I deliberately chose some printing ink that was ever so slightly stiff, as I thought that might help with the tack problems on the foam core. It really didn't improve matters so I wasn't getting good coverage on the plate.  But it did give me some interesting results. I quite like this one, as it looks a bit misty. I have a few of these misty ones, so I might experiment with other techniques to work on them further.
I kept experimenting with the tackiness of the medium as I continued printing. I did get some prints with better coverage, although they are paler due to the addition of base medium and water.
After I'd been printing for a while, I went too far with the medium, made it a bit too runny and really over-inked the plate. I did several pulls to clean it. However, that actually worked in my favour. How often have I decided printing really isn't working out today, only to do a couple of final pulls that make it all worthwhile?
This is the second print from the over-inked plate...
... and this is a monotype from the first print from the plate, which looked like a completely blue page, with no details at all. (That's why it's reversed compared to all the others.)
 I really like these as prints. The runny inks have given them a texture and depth that was mostly lacking in the other prints. Not especially like the plate but interesting.
I've done some stuff with some of the other prints from this plate, which I'll post about after I finish talking about the other plates I made.
You can see Claire's much better results on one of her foam core plates, using oil-based inks, on her blog.

Wednesday, 8 July 2015

Something different with pastels

I've been trying to find a minute to blog about something new I tried recently.

Like many of us, I have a stash of all different kinds of art media. That includes soft pastels and oil pastels. I've never liked using pastels, because they are so incredibly messy, and I get pastel dust everywhere. I never seem to have fixative to hand (I don't use hair spray either) and the results have never been all that satisfactory.

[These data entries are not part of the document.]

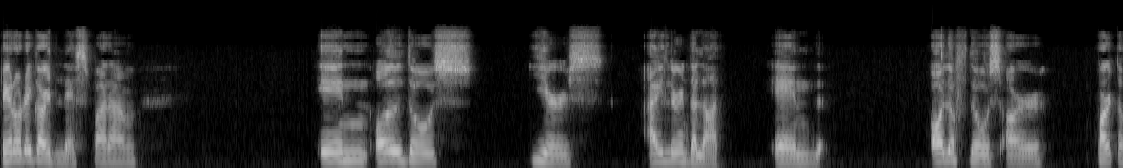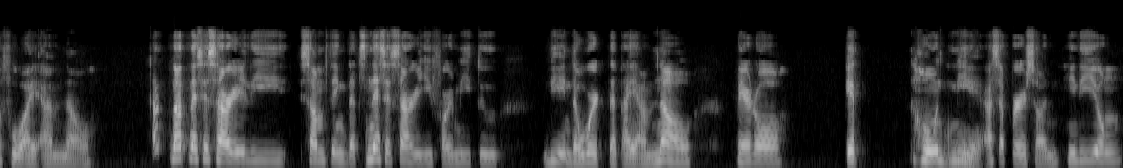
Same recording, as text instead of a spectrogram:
Pero regardless parang in all those years I learned a lot and all of those are part of who I am now. Not, necessarily something that's necessary for me to be in the work that I am now, pero it honed me eh, as a person. Hindi yung,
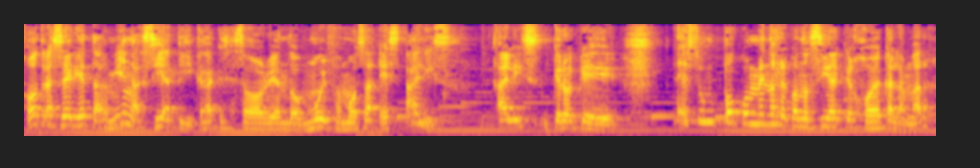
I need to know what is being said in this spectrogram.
Otra serie también asiática que se está volviendo muy famosa es Alice. Alice creo que es un poco menos reconocida que el juego de calamar,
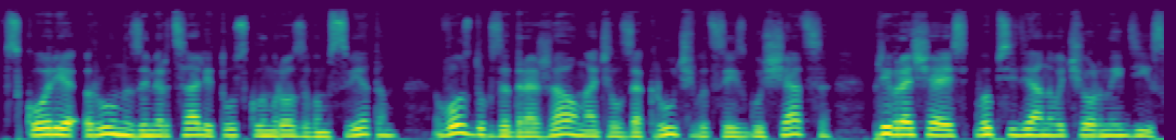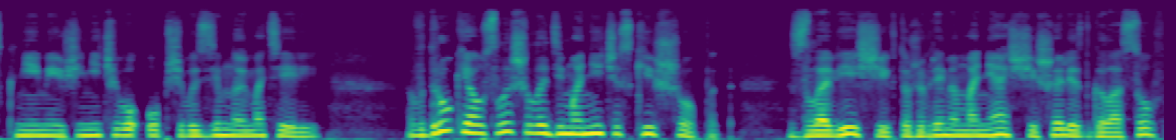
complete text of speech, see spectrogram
Вскоре руны замерцали тусклым розовым светом, воздух задрожал, начал закручиваться и сгущаться, превращаясь в обсидианово-черный диск, не имеющий ничего общего с земной материей. Вдруг я услышала демонический шепот, зловещий и в то же время манящий шелест голосов,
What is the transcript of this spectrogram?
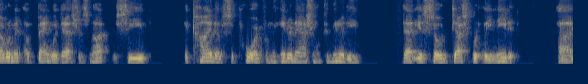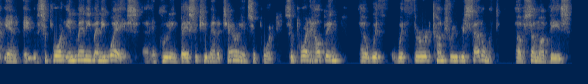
government of Bangladesh has not received the kind of support from the international community that is so desperately needed. Uh, in support in many, many ways, uh, including basic humanitarian support, support helping uh, with, with third country resettlement of some of these,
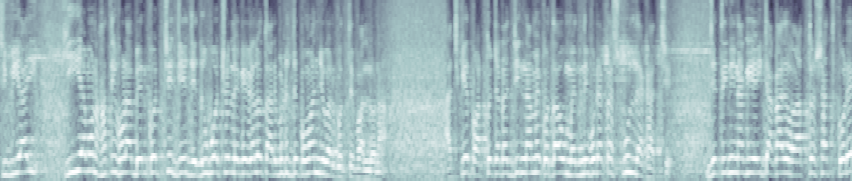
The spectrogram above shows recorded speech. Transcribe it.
সিবিআই কি এমন হাতি ঘোড়া বের করছে যে যে দু বছর লেগে গেল তার বিরুদ্ধে প্রমাণ জোগাড় করতে পারল না। আজকের পার্থ চ্যাটার্জির নামে কোথাও মেদিনীপুরে একটা স্কুল দেখাচ্ছে, যে তিনি নাকি এই টাকা আত্মসাৎ করে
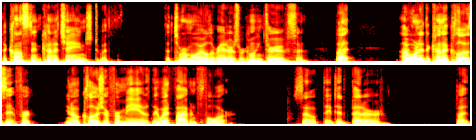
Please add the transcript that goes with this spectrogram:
the constant kind of changed with the turmoil the Raiders were going through. So, but I wanted to kind of close it for, you know, closure for me. They went five and four, so they did better, but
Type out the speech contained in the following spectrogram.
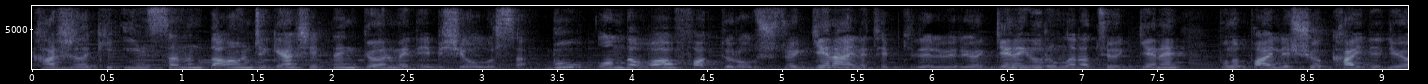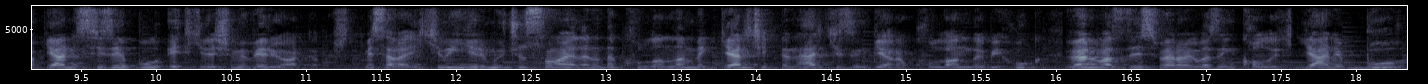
karşıdaki insanın daha önce gerçekten görmediği bir şey olursa bu onda wow faktörü oluşturuyor. Gene aynı tepkileri veriyor. Gene yorumlar atıyor. Gene bunu paylaşıyor, kaydediyor. Yani size bu etkileşimi veriyor arkadaşlar. Mesela 2023'ün son aylarında kullanılan ve gerçekten herkesin bir ara kullandığı bir hook. Where was this when I was in college? Yani bu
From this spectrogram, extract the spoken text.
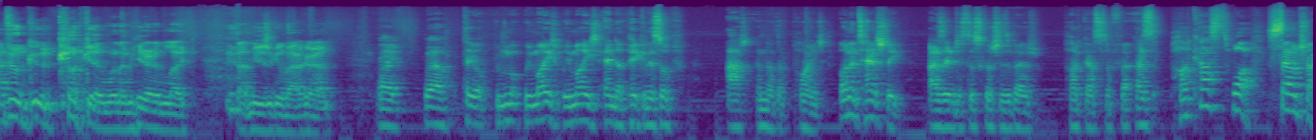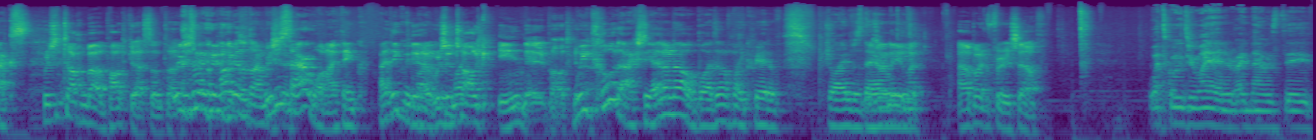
I feel good cooking when I'm hearing like that music in the background. Right. Well, tell you what, we, m- we might we might end up picking this up at another point, unintentionally, as in just discussions about podcasts and effect- as podcasts. What soundtracks? We should talk about a podcast sometime. We should talk about podcasts sometime. We should start one. I think. I think we yeah, might. we should might- talk in a podcast. We could actually. I don't know, but I don't know if my creative drive is Is there. there any, like, how about for yourself? What's going through my head right now is the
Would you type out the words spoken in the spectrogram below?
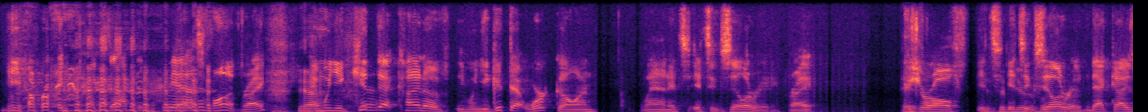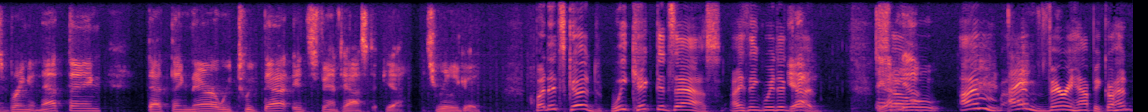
Yeah, right. Exactly. Yeah. That's fun, right? Yeah. And when you get that kind of when you get that work going, man, it's it's exhilarating, right? Because you're all it's it's it's, a beautiful exhilarating. That guy's bringing that thing, that thing there. We tweak that. It's fantastic. Yeah, it's really good. But it's good. We kicked its ass. I think we did Yeah. good. Yeah, so I'm I'm very happy. Go ahead.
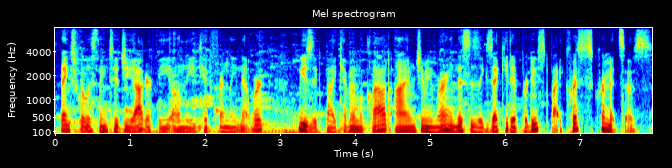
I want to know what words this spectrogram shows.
Thanks for listening to Geography on the Kid Friendly Network. Music by Kevin MacLeod. I'm Jimmy Murray, and this is executive produced by Chris Krimitsos.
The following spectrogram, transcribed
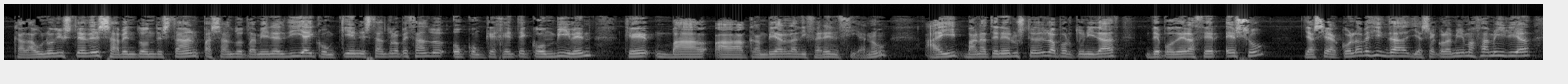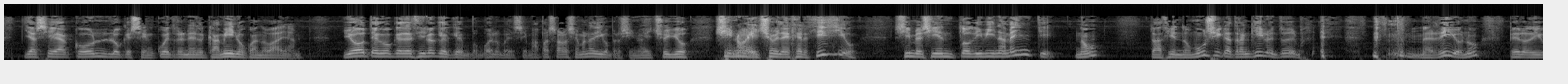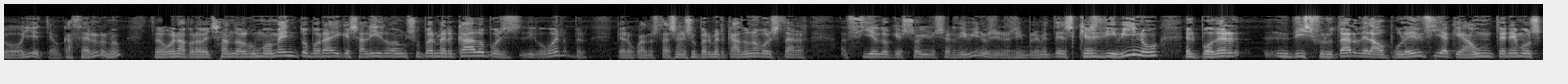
cada uno de ustedes saben dónde están pasando también el día y con quién están tropezando o con qué gente conviven que va a cambiar la diferencia, ¿no? Ahí van a tener ustedes la oportunidad de poder hacer eso, ya sea con la vecindad, ya sea con la misma familia, ya sea con lo que se encuentre en el camino cuando vayan. Yo tengo que decirlo que, que, bueno, pues, se me ha pasado la semana, digo, pero si no he hecho yo, si no he hecho el ejercicio, si me siento divinamente, ¿no? Estoy haciendo música, tranquilo, entonces me río, ¿no? Pero digo, oye, tengo que hacerlo, ¿no? Pero bueno, aprovechando algún momento por ahí que he salido a un supermercado, pues digo, bueno, pero, pero cuando estás en el supermercado no voy a estar haciendo que soy un ser divino, sino simplemente es que es divino el poder disfrutar de la opulencia que aún tenemos,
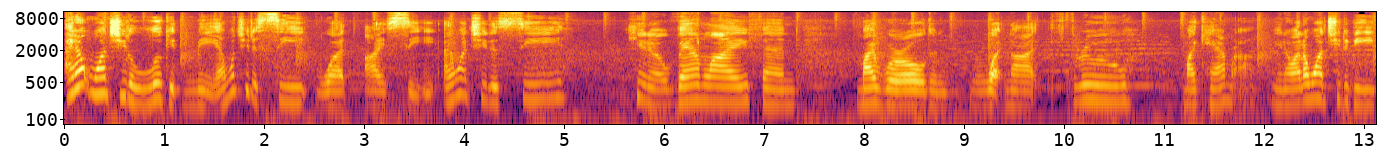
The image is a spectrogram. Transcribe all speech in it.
I don't want you to look at me. I want you to see what I see. I want you to see you know, van life and my world and whatnot through my camera. You know, I don't want you to be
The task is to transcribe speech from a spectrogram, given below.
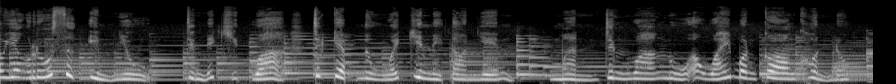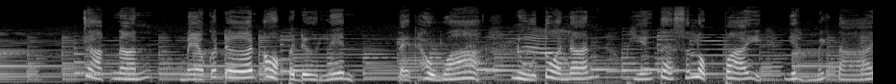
วยังรู้สึกอิ่มอยู่ จึงได้คิดว่าจะเก็บหนูไว้กินในตอนเย็น มันจึงวางหนูเอาไว้บนกองขนนก จากนั้นแมวก็เดินออกไปเดินเล่น แต่ทว่าหนูตัวนั้นเพียงแต่สลบไปยังไม่ตาย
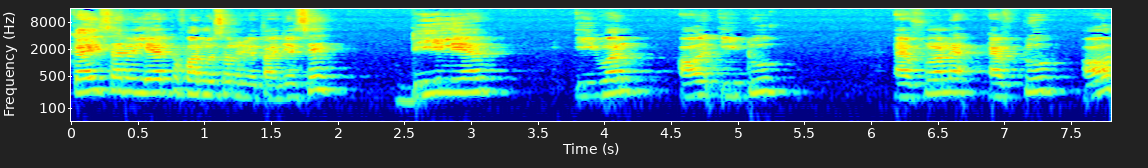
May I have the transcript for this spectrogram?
कई सारे लेयर का फॉर्मेशन हो जाता है। जैसे डी लेयर ई और E two F one F two और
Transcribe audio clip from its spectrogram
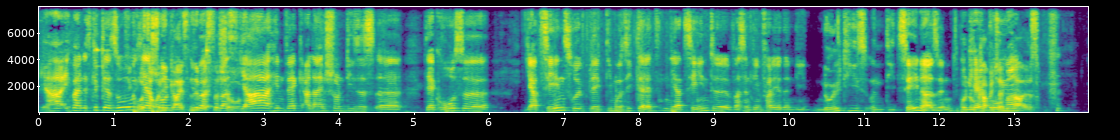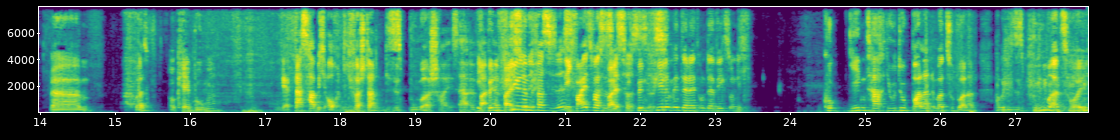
ja, ich meine, es gibt ja so Die große ja schon Geißen über, übers Show. Jahr hinweg allein schon dieses, äh, der große Jahrzehntsrückblick, die Musik der letzten Jahrzehnte, was in dem Fall ja dann die Nulltis und die Zehner sind. Und Okay, nur Kapitän Boomer. Ist. Ähm, was? Okay, Boomer. Ja, das habe ich auch nie verstanden, dieses Boomer-Scheiß. Ja, ich bin weißt viel du im- nicht, was es ist? Ich weiß, was es Weiß, ist. was Ich bin viel ist. im Internet unterwegs und ich guck jeden Tag YouTube ballern, immer zuballern. Aber dieses Boomer-Zeug,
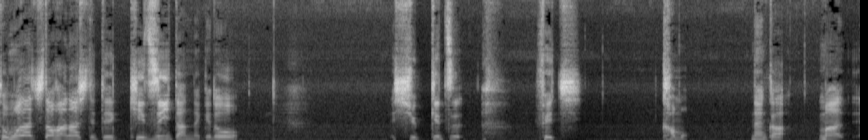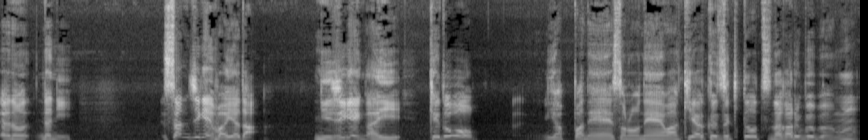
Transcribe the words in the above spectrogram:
友達と話してて気づいたんだけど、出血、フェチ、かも。なんか、まあ、あの、何 ?3 次元は嫌だ。2次元がいい。けど、やっぱね、そのね、脇役好きと繋がる部分、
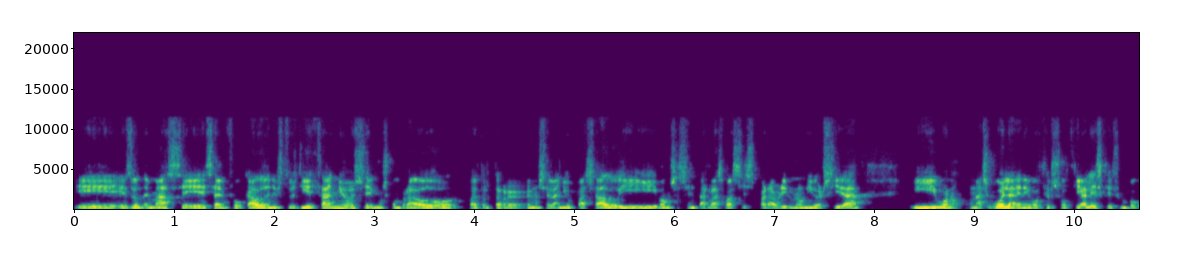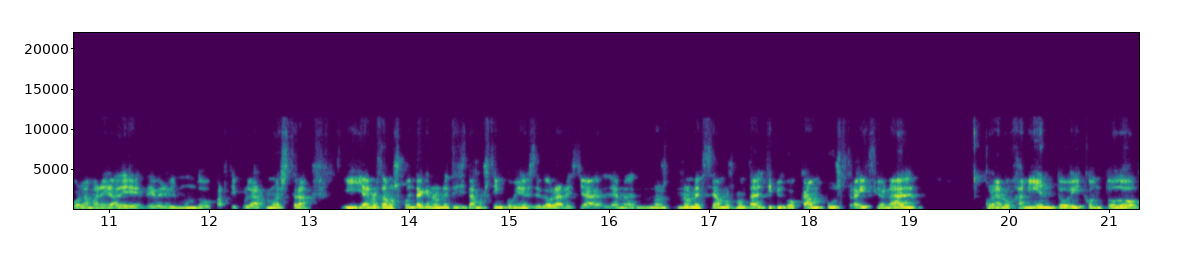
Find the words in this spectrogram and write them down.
eh, es donde más se ha enfocado en estos 10 años. Hemos comprado cuatro terrenos el año pasado y vamos a sentar las bases para abrir una universidad y, bueno, una escuela de negocios sociales, que es un poco la manera de, ver el mundo particular nuestra. Y ya nos damos cuenta que no necesitamos 5 millones de dólares, ya, no necesitamos montar el típico campus tradicional con alojamiento y con toda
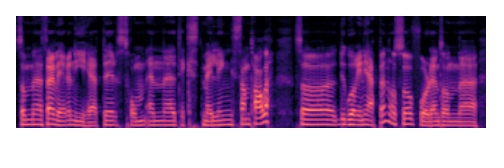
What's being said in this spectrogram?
som eh, serverer nyheter som en eh, tekstmeldingssamtale. Så du går inn i appen, og så får du en sånn eh,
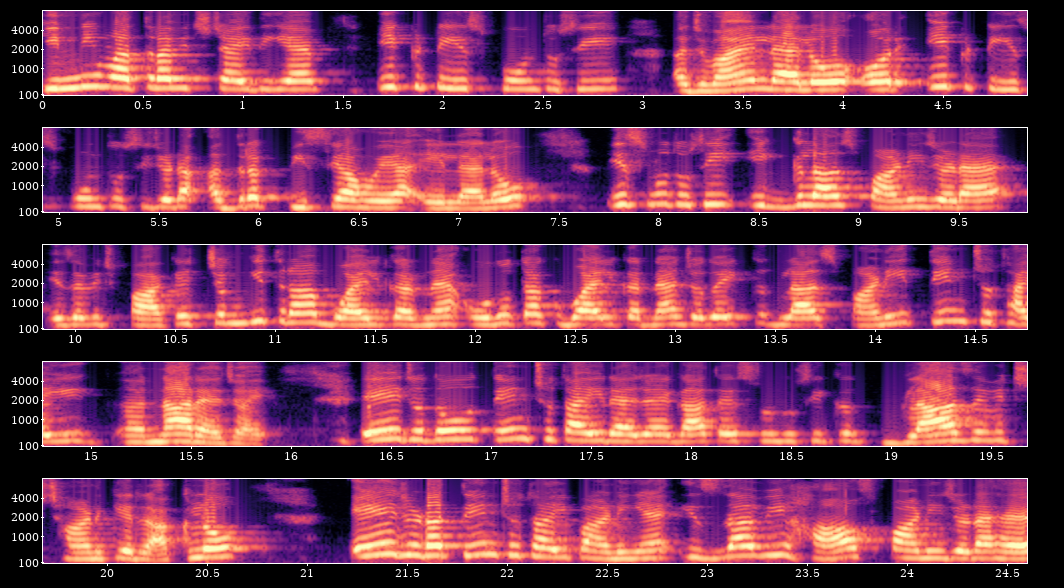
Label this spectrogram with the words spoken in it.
ਕਿੰਨੀ ਮਾਤਰਾ ਵਿੱਚ ਚਾਹੀਦੀ ਹੈ? 1 ਟੀਸਪੂਨ ਤੁਸੀਂ ਅਜਵਾਇਨ ਲੈ ਲਓ ਔਰ 1 ਟੀਸਪੂਨ ਤੁਸੀਂ ਜਿਹੜਾ ਅਦਰਕ ਪੀਸਿਆ ਹੋਇਆ, ਇਹ ਲੈ ਲਓ। ਇਸ ਨੂੰ ਤੁਸੀਂ 1 ਗਲਾਸ ਪਾਣੀ ਜਿਹੜਾ ਹੈ ਇਸ ਦੇ ਵਿੱਚ ਪਾ ਕੇ ਚੰਗੀ ਤਰ੍ਹਾਂ ਬੋਇਲ ਕਰਨਾ ਹੈ, ਉਦੋਂ ਤੱਕ ਬੋਇਲ ਕਰਨਾ ਹੈ, ਜਦੋਂ ਇੱਕ ਗਲਾਸ ਪਾਣੀ 3 ਚੌਥਾਈ ਨਾ ਰਹਿ ਜਾਏ। ਇਹ ਜਦੋਂ 3 ਚੌਥਾਈ ਰਹਿ ਜਾਏਗਾ ਤਾਂ ਇਸ ਨੂੰ ਤੁਸੀਂ ਇੱਕ ਗਲਾਸ ਦੇ ਵਿੱਚ ਛਾਣ ਕੇ ਰੱਖ ਲਓ। ਇਹ ਜਿਹੜਾ 3 ਚੌਥਾਈ ਪਾਣੀ ਹੈ ਇਸ ਦਾ ਵੀ ਹਾਫ ਪਾਣੀ ਜਿਹੜਾ ਹੈ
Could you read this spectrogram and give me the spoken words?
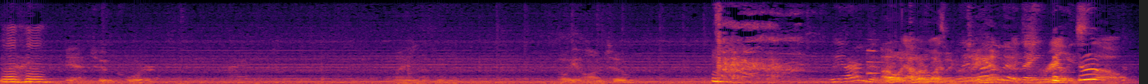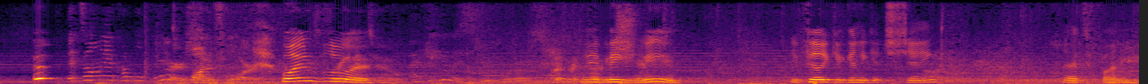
Mm-hmm. Yeah, two quarter. Why is that moving? Are we on two? We are moving. Oh, it's No, it wasn't moving. We are Damn. moving. It's really slow. It's only a couple floors. It's one floor. One Three floor. two. I think it was two floors. It'd be weird. You feel like you're gonna get shanked? That's funny.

Then recently, I read about a different way to use pastels. First, you lay down soft pastel colour, blending several similar shades. Then you paint over the loose powder with either gesso or gel medium. I used gesso, which softens the colour considerably; apparently gel medium retains the bright colours.

This sounded like fun, so I decided to make my May trees for my journal using this method. I created a background with the soft pastels and gesso, and then used my tree stencils to add more pastel colour and gesso. On some, I raked the loose colour on the stencil from the previous time back onto the next background. I added shadows with dark and highlights with white oil pastels, once the gesso had dried.

It was fun to do and I like the results much better than my previous attempts with pastels of any kind.

Wednesday, 10 June 2015

Untethered - out of hand

I meant to write more here about my work for out of hand  but I got distracted between other blogs and the Untethered Facebook group.

I'm finally about to print my silhouetted lady - this week, I hope! I know exactly what I want to do with her now, so it's just a matter of doing it. Once I have her printed, I'll post a progress photo.

What you'll see first is the lady with the bright red label Wanton. Once you get closer, you'll be able to see that the background is built up of positive words, in a font like ransom or poison pen letters. They fade into the background because of that strong label. Stay tuned for images...

Monday, 8 June 2015

Sailing to Byzantium

I finished my page for this project week or so ago. See how quick and easy it is, once you get the idea? I've added the Greek text - the beginning of John's gospel, "In the beginning was the Word..." as a second sheet behind the first, so it's partly obscured. I'm hoping they look like a couple of old sheets of parchment.

I also have a structure for my book now. I had used the last two verses of the Yeats poem of the same name as inspiration for the participants. So I decided I'd use the same verse as the structure. The actual poem is probably now just out of copyright, as Yeats died in 1939, but I don't want to use the poem itself. I may use a few words, as focus.

I'm not sure how much further I'll progress with this now, because I have other more important things to get on with!